*** Block opens ***
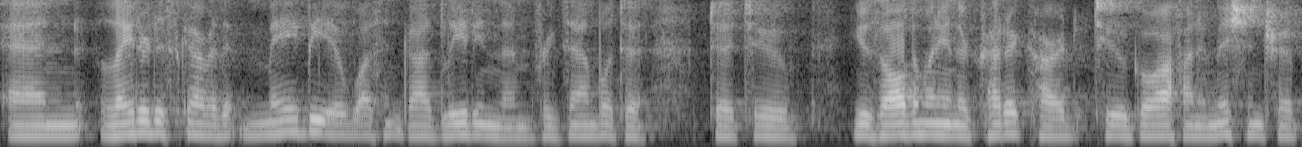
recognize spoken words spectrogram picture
and later discover that maybe it wasn't God leading them. For example, to, to, to use all the money in their credit card to go off on a mission trip,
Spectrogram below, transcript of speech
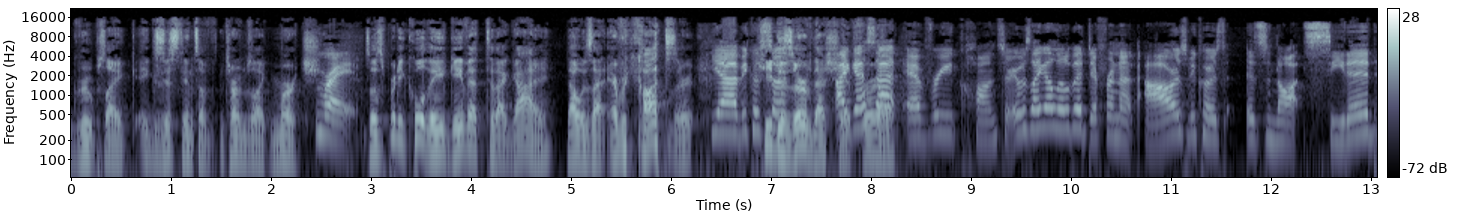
group's like existence of in terms of like merch. Right. So it's pretty cool. They gave that to that guy that was at every concert. Yeah, because He so deserved that shit, I guess at every concert, it was like a little bit different at ours because it's not seated.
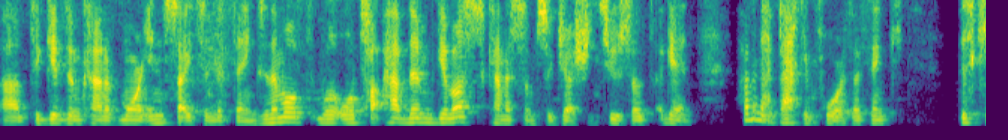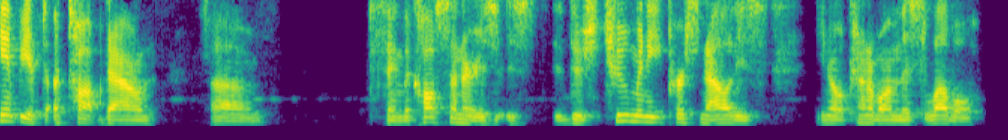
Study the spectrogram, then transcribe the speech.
um, to give them kind of more insights into things, and then we'll we'll, we'll ta- have them give us kind of some suggestions too. So again, having that back and forth, I think this can't be a, top down um, thing. The call center is is there's too many personalities, you know, kind of on this level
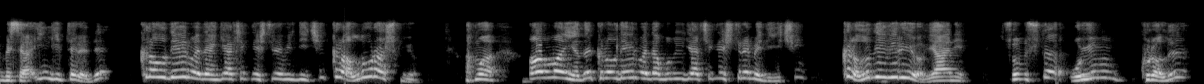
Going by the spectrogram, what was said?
mesela İngiltere'de kralı devirmeden gerçekleştirebildiği için kralla uğraşmıyor. Ama Almanya'da kralı devirmeden bunu gerçekleştiremediği için kralı deviriyor. Yani sonuçta oyunun kuralı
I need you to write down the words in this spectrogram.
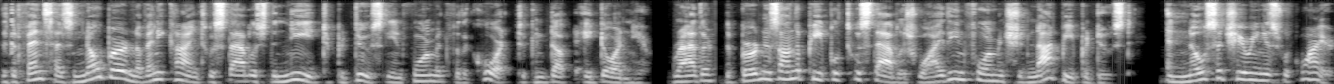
The defense has no burden of any kind to establish the need to produce the informant for the court to conduct a Darden hearing. Rather, the burden is on the people to establish why the informant should not be produced, and no such hearing is required.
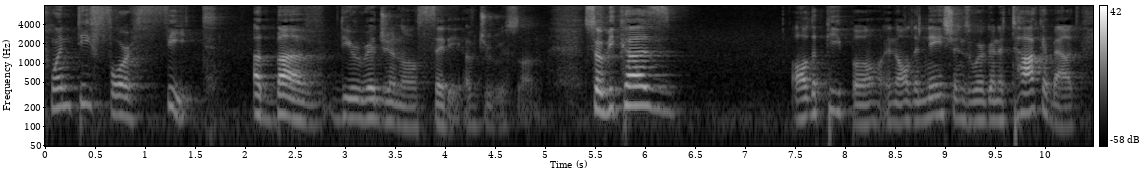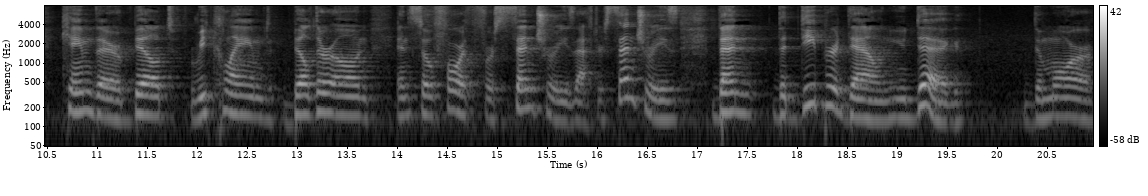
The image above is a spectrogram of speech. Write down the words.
24 feet above the original city of Jerusalem. So, because all the people and all the nations we're going to talk about came there, built, reclaimed, built their own, and so forth for centuries after centuries, then the deeper down you dig, the more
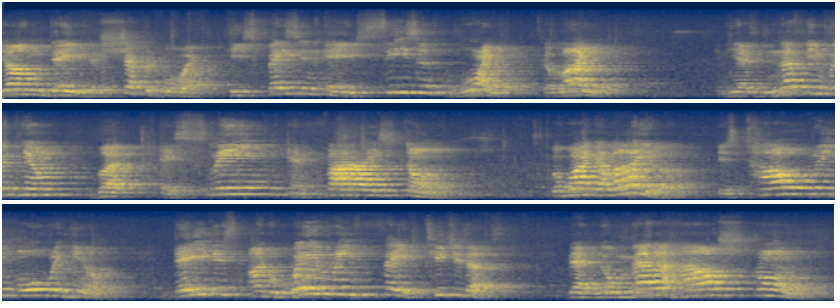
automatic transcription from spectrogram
Young David, a shepherd boy, he's facing a seasoned warrior, Goliath. And he has nothing with him but a sling and five stones. But while Goliath is towering over him, David's unwavering faith teaches us that no matter how strong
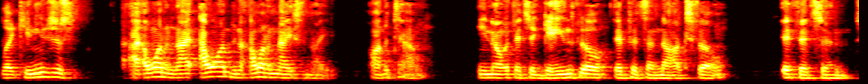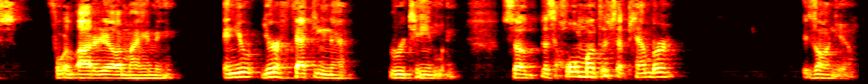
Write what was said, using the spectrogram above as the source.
like, can you just I, I want a night I want I want a nice night on the town. You know, if it's in Gainesville, if it's in Knoxville, if it's in Fort Lauderdale or Miami. And you're you're affecting that routinely. So this whole month of September is on you.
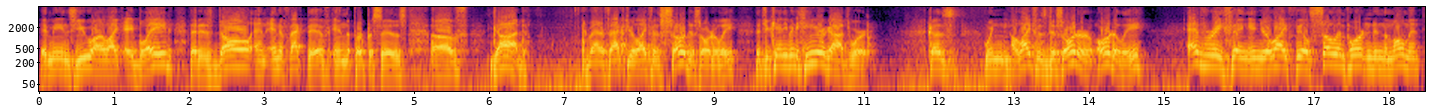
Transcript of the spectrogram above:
It means you are like a blade that is dull and ineffective in the purposes of God. As a matter of fact, your life is so disorderly that you can't even hear God's word. Because when a life is disorderly, Everything in your life feels so important in the moment,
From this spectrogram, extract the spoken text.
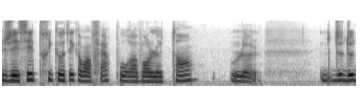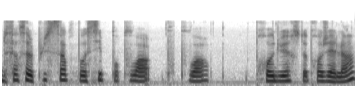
J'ai essayé de tricoter comment faire pour avoir le temps, le, de faire ça le plus simple possible pour pouvoir, pour pouvoir produire ce projet-là.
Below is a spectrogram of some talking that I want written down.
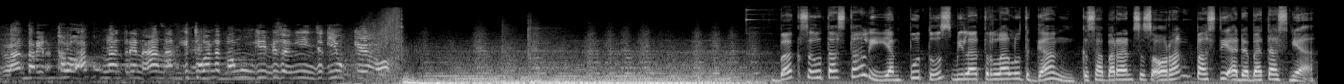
Ngantarin kalau aku nganterin anak itu anak nggak mungkin bisa nginjek yuke loh. Bak seutas tali yang putus bila terlalu tegang, kesabaran seseorang pasti ada batasnya.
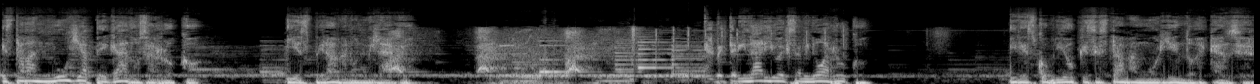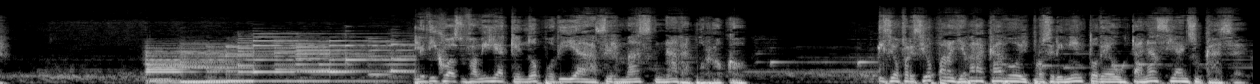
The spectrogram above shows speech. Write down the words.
estaban muy apegados a Rocco y esperaban un milagro. El veterinario examinó a Rocco y descubrió que se estaba muriendo de cáncer. Le dijo a su familia que no podía hacer más nada por Rocco y se ofreció para llevar a cabo el procedimiento de eutanasia en su casa.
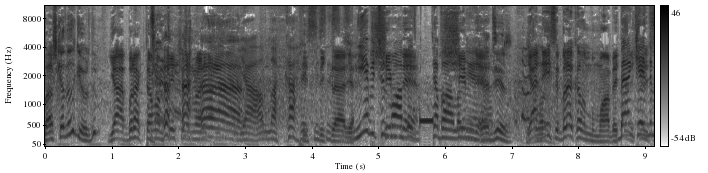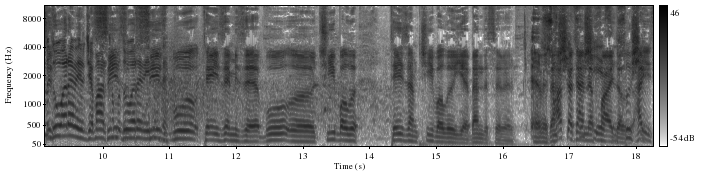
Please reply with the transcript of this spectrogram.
Başkanı gördüm. Ya bırak tamam geç onları. Ya Allah kahretmesin Pislikler sizi. ya. Niye bütün Şimdi- muhabbet bağlanıyor şimdi- ya? Kadir. Ya neyse bırakalım bu muhabbeti. Ben Şimdi kendimi siz- duvara vereceğim. Arkamı siz, duvara vereyim Siz de. bu teyzemize bu e, çiğ balığı teyzem çiğ balığı ye ben de severim. Evet. Ve Sushi, hakikaten sushi de yesin, faydalı. sushi. Hayır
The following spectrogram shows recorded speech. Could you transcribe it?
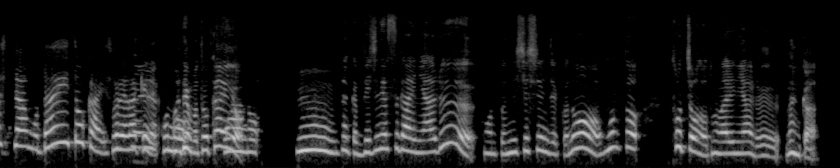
応しちゃう。もう大都会。それだけでこのでも都会よ、うん、なんかビジネス街にある本当西新宿の本当都庁の隣にあるなんか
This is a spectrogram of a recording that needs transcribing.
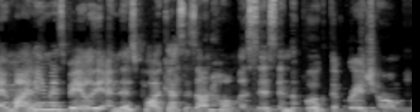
And my name is Bailey, and this podcast is on homelessness in the book The Bridge Home,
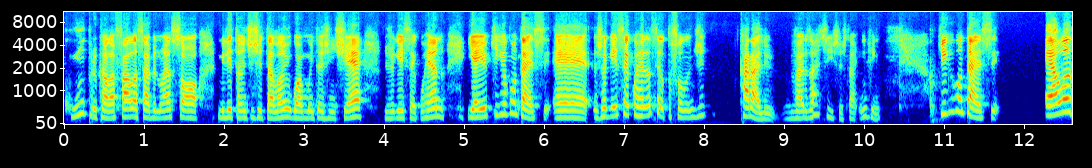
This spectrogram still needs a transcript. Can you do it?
cumpre o que ela fala, sabe? Não é só militante de telão, igual muita gente é. Joguei saí correndo. E aí o que que acontece? É, joguei saí correndo assim, eu tô falando de caralho, vários artistas, tá? Enfim. O que que acontece? Ela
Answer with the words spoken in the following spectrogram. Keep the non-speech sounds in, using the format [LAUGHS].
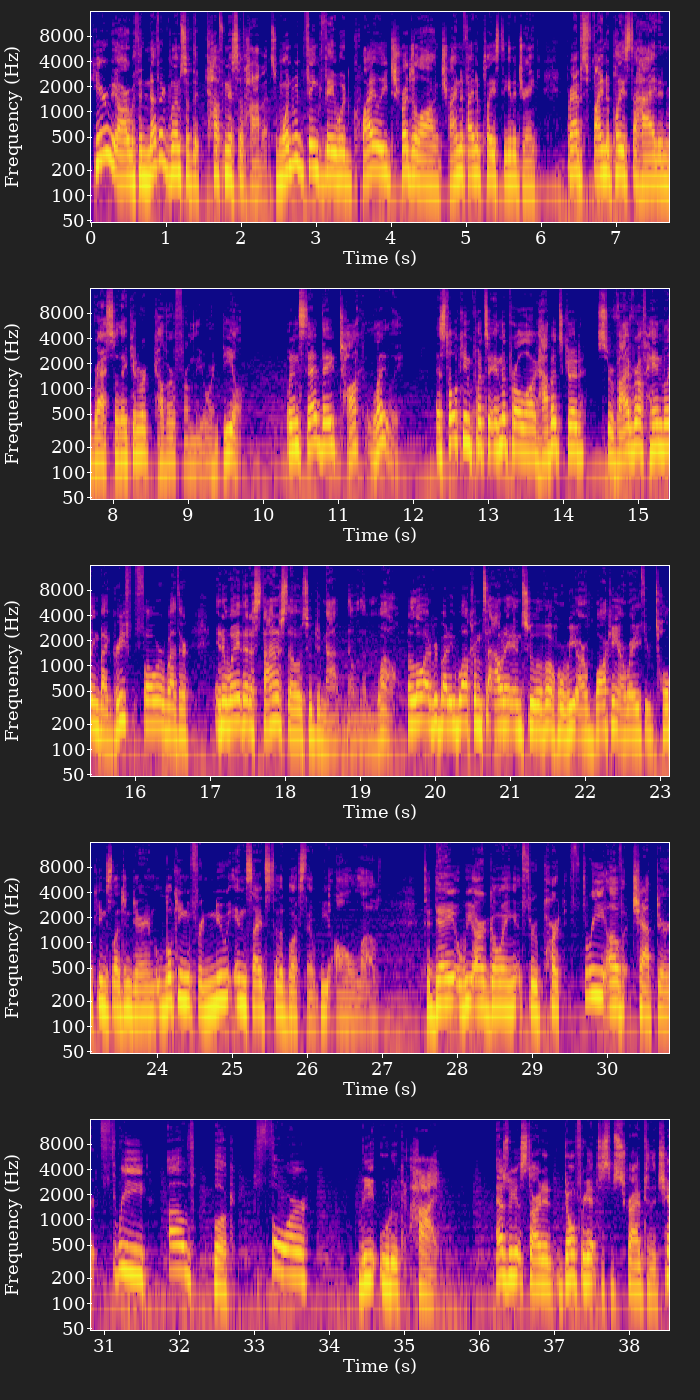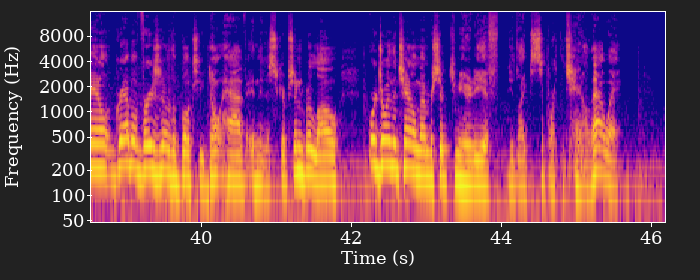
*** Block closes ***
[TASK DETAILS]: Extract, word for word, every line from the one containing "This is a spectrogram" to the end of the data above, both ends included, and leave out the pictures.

[EXERCISE SOLUTION]:
This is a spectrogram of a recording that needs transcribing.
And my name is Bailey, and this podcast is on homelessness in the book The Bridge Home,
This spectrogram still needs a transcript. Can you do it?
cumpre o que ela fala, sabe? Não é só militante de telão, igual muita gente é. Joguei saí correndo. E aí o que que acontece? É, joguei saí correndo assim, eu tô falando de caralho, vários artistas, tá? Enfim. O que que acontece? Ela
Answer with the words spoken in the following spectrogram. Keep the non-speech sounds in, using the format [LAUGHS].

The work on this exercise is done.